Q. You are an altar server at a traditional Latin Mass. What drew you to that form of the Mass?
A. The beauty, reverence, history. But most importantly the God-centred nature of it.
Q. Are most of the students who are active in your university group cradle Catholics, or are they converts?
A. Though the majority are cradle Catholics, there is a significant minority of converts too, about 25%. However, among the ‘cradle’ Catholics, a fairly decent number are from families whom they themselves would not describe as particularly devout.
Indeed all have made a conscious choice to follow the Faith rather than simply following it because it’s the ‘done’ thing.
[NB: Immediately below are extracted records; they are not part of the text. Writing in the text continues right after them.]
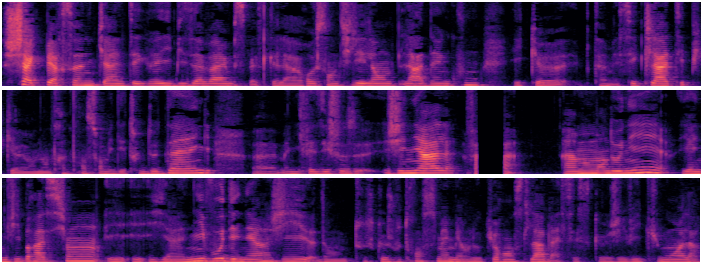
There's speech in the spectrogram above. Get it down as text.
chaque personne qui a intégré Ibiza Vibes parce qu'elle a ressenti l'élan là d'un coup et que putain mais s'éclate et puis qu'on est en train de transformer des trucs de dingue, euh, manifeste des choses géniales. Enfin, à un moment donné, il y a une vibration et, il y a un niveau d'énergie dans tout ce que je vous transmets, mais en l'occurrence là, bah, c'est ce que j'ai vécu moi là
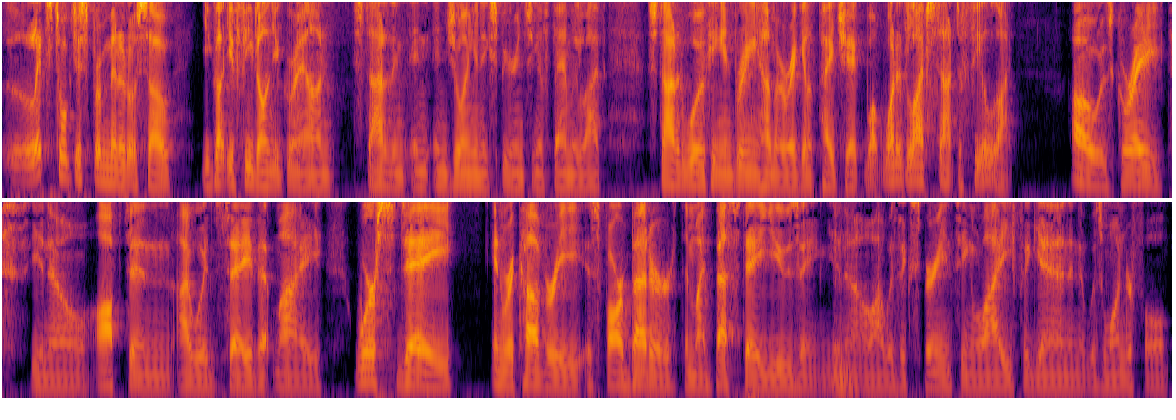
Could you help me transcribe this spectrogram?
let's talk just for a minute or so. You got your feet on your ground, started in, in, enjoying and experiencing a family life started working and bringing home a regular paycheck. What, what did life start to feel like? Oh, it was great. You know, often I would say that my worst day in recovery is far better than my best day using. You mm know, I was experiencing life again and it was wonderful.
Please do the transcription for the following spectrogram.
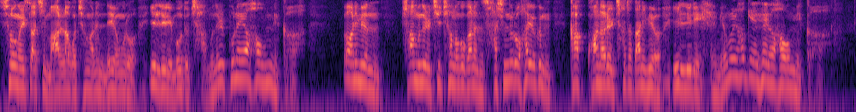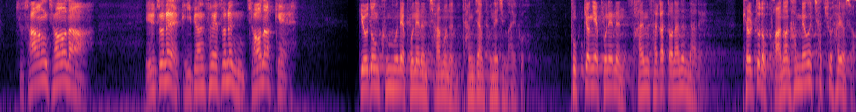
성을 쌓지 말라고 청하는 내용으로 일일이 모두 자문을 보내야 하옵니까? 아니면 자문을 지참하고 가는 사신으로 하여금 각 관할을 찾아다니며 일일이 해명을 하게 해야 하옵니까? 주상 전하, 일전에 비변사에서는 전하께 요동 군문에 보내는 자문은 당장 보내지 말고 북경에 보내는 산사가 떠나는 날에 별도로 관원 한 명을 차출하여서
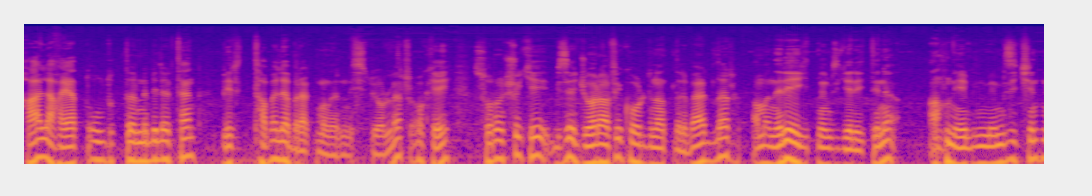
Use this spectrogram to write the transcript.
hala hayatta olduklarını belirten bir tabela bırakmalarını istiyorlar. Okey. Sorun şu ki bize coğrafi koordinatları verdiler ama nereye gitmemiz gerektiğini anlayabilmemiz için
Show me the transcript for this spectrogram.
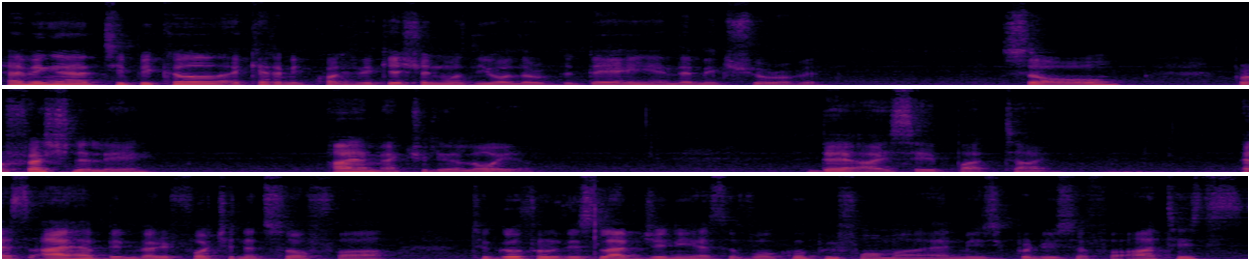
Having a typical academic qualification was the order of the day, and they make sure of it. So, professionally, I am actually a lawyer. Dare I say part-time as I have been very fortunate so far to go through this life journey as a vocal performer and music producer for artists,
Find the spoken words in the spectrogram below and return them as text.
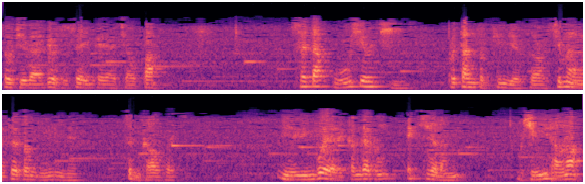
都觉得六十岁应该要交棒。所以当吴修齐不当总经理的时候，基本上这总经理呢正高分。因为因为感觉讲，哎，这个人有生意头脑，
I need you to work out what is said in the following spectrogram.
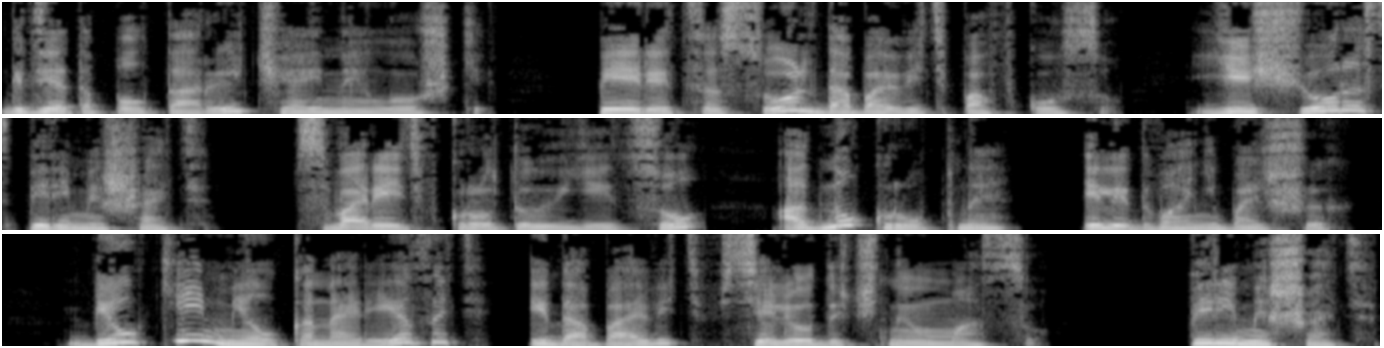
где-то полторы чайные ложки. Перец и соль добавить по вкусу. Еще раз перемешать. Сварить вкрутую яйцо, одно крупное или два небольших. Белки мелко нарезать и добавить в селедочную массу. Перемешать.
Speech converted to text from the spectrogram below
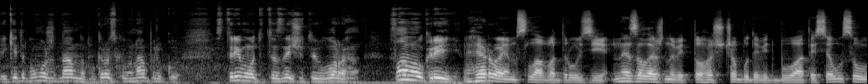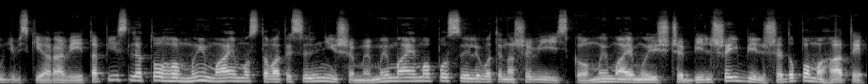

This is one benefit of the secular culture’s relationship with the Church; it forces the Church’s members to take the Faith more seriously and thus live it to the full. Confronted with this reality, we realise that the spiritual life is a constant period of conversion rather than one ‘event’, so to speak.
Q. What would you say is most compelling about Catholicism to the converts that you meet?
A. Most assuredly the liturgy, and by this I mean to say beautiful, reverent, God-oriented Liturgy; liturgy that points to the ‘Other.’
Q. This is fascinating. What is it that turns lukewarm young Catholics into real Catholics when they are at a Scottish university?
A. Though it must be confessed that it is a small number who lose their lukewarmness, I believe that these conversions are a product of the secular culture forcing the choice on them.
This is especially true in the decadence of university cultures where disordered sexuality is frequently thrust on them from every direction. The choice is clearly presented to them — or at least to those who realise it — as the choice was presented to those who were given the chance of choosing Barabbas or Christ.
The second aspect is friendship. I have found that often those who are devout, but badly catechised, will make friendships with other more ‘experienced’ Catholics; they will then learn from their friends.
Also, the ‘experienced’ Catholic can also learn much — perhaps not in terms of catechesis, but in terms of virtue — from the ‘novice’ Catholic.
Q. Are there religious vocations happening among these campus Catholics?
A. Yes. This, I have observed, is also an environment in which the reality of vocations is seriously discussed. Fundamentally this boils down to, and is a reflection of, the friendship we are called to with Jesus Christ — this notion of ‘friendship with Jesus Christ’ being a large part of Pope Benedict’s theology.
Q. What books or films would you say have been instrumental in your conversion, and the conversion of other students?
A. Karol, A Man Who Became Pope, is a great film — for its depiction of the life of John Paul II before he took the Petrine ministry.
Pope Benedict’s Jesus of Nazareth also helped a great deal. I would also recommend his Sacramentum Caritatis, his Spirit of the Liturgy, and Introduction to Christianity.
In my ‘conversion process’ I was greatly impressed by the audio tapes of the great Jesuit, the late Fr Hugh Thwaites, SJ. In particular, I liked his Catechism of Christian Doctrine, a recording of this great priest reading the penny catechism, with clear explanations. I would also say that his ‘Our Glorious Faith and How to Lose It‘ and his meditations on the cross and his war memoirs are ‘MUST’ listens. His Catechism tapes helped me to enter the Church.
Q. What experiences would you say have been instrumental in your conversion, and the conversion of other students?
The beauty of the liturgy is one; the first Mass I attended was a Traditional Latin Mass. The other would be seeing mercy shown, and seeing others carrying their crosses despite the most abominable pain.